> Chris Barrett wrote: > > >>> Why do you add 128.5 to the eight bit data, but only 0.5 to 16 bit data? > >> > >> Because 8-bit audio is scaled from -128 to 127, and 16-bit audio is > >> scaled from -32768 to 32767. The compiled code always rounds down > >> when converting floating point numbers to integers. Adding the extra > >> 0.5 will cause half of them to effectively be rounded up. > > > > I made an error. The 8-bit audio is scaled from 0 to 256.
actually, in keeping with your previous statement (-128 to 127), 8-bit audio in WAV files has a range of 0 to 255 (not 256). and this format is often called "offset binary" as opposed to "2's complement". and the only difference between the two is the inversion of the MSB.
> > My question would be "why the 0.5 ?" --- correct me if I'm wrong, but I > believe that in the 2's complement format, the 0V of the input analog > signal maps to a 0. > > For the 8-bit unsigned format, I'm not sure, but I would find it > severely wrong that the 0V does not map to an exact, integer value > (such as 128, I would guess). If the 0V maps to something-point-five, > then when you have a very weak signal, you're bound to have a very > annoying and gratuitous +/- 1 bit noise. For very weak signals, you're > amplifying the floor noise, instead of just thresholding it out (when > the signal, or the floor noise, is lower than +/- 0.5 bits, then you > make it 0 to completely eliminate it)
the addition of 0.5 to a floating-point representation of integer values *almost* makes sense just before quantization by rounding down causing it to round-to-nearest. it's a small DC offset if you don't and rounding to nearest is a problem if you are within 1/2 LSB from the positive rail because you are rounding to a value (+128 or +32768) that is outside of your range. despite the DC bias, i might recommend just dropping the bits or the low-order portion (which is rounding down). then it is clear that every long word maps unambiguously to an appropriate short word and there are no funny exceptions (clipping at the +rails but no clipping at the -rail). if you're dithering are doing something else that may extend the signal out of range and clipping is possible, might as well add the bias (causing round-to-nearest) to the dither and deal with the possibility of clipping on either upper or lower rail. r b-j
I've found that I've been forced to use an if statement to read 24-bit 
audio.  I'm doing this with the following code:

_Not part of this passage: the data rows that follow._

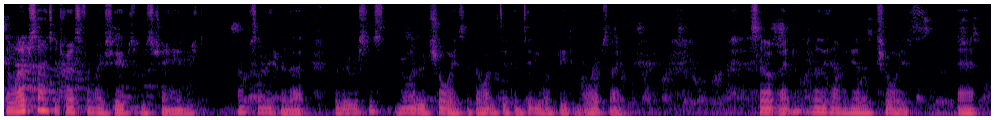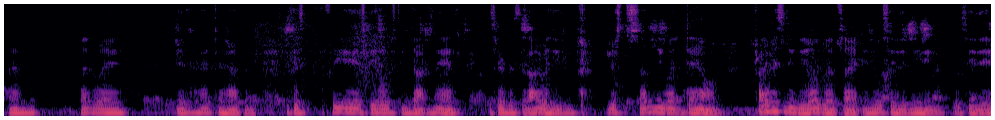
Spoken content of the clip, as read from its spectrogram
The website address for my shapes was changed. I'm sorry for that, but there was just no other choice if I wanted to continue updating the website. So I didn't really have any other choice, and, and by the way, it had to happen, because FreeASPHosting.net, the service that I was using, just suddenly went down. Try visiting the old website and you'll see the meaning, you'll see the.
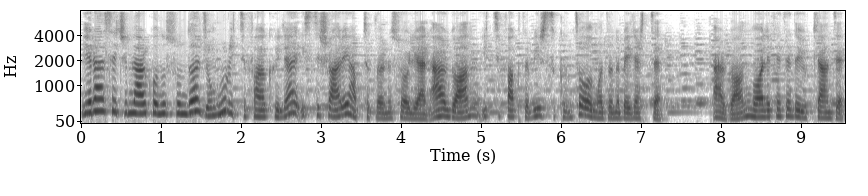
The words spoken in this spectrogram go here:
Yerel seçimler konusunda Cumhur İttifakı ile istişare yaptıklarını söyleyen Erdoğan, ittifakta bir sıkıntı olmadığını belirtti. Erdoğan muhalefete de yüklendi.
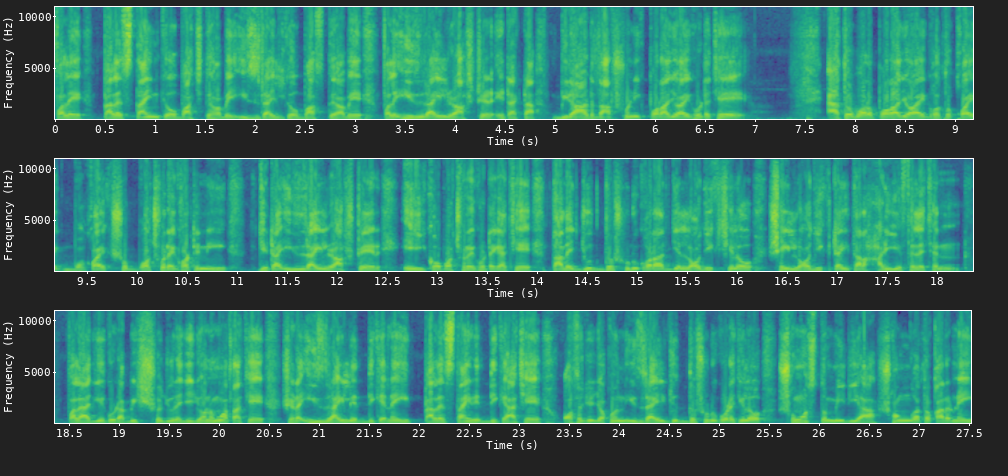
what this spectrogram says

//-------------------------------------------------
long data24;

fread(&data24,sampleSize,1,file_In);
if(data24 > 8388607)
	array1[i] =  (data24)/8388608.0 - 2.0;
if(data24 <= 8388607)
	array1[i] =  (data24)/8388608.0;
//-----------------------------------------------


The strange thing is that I've been able to write it without using an if 
statement.  I've done this using the following code:


//------------------------------------------------
long signed data24;

data24 = (long)floor((array2[i])*8388608.0+0.5);
fwrite(&data24,sampleSize,1,file_out);
//-----------------------------------------------


This makes no sense to me.  How can it require an if statement to read, 
but not one to write? Is there a way around this?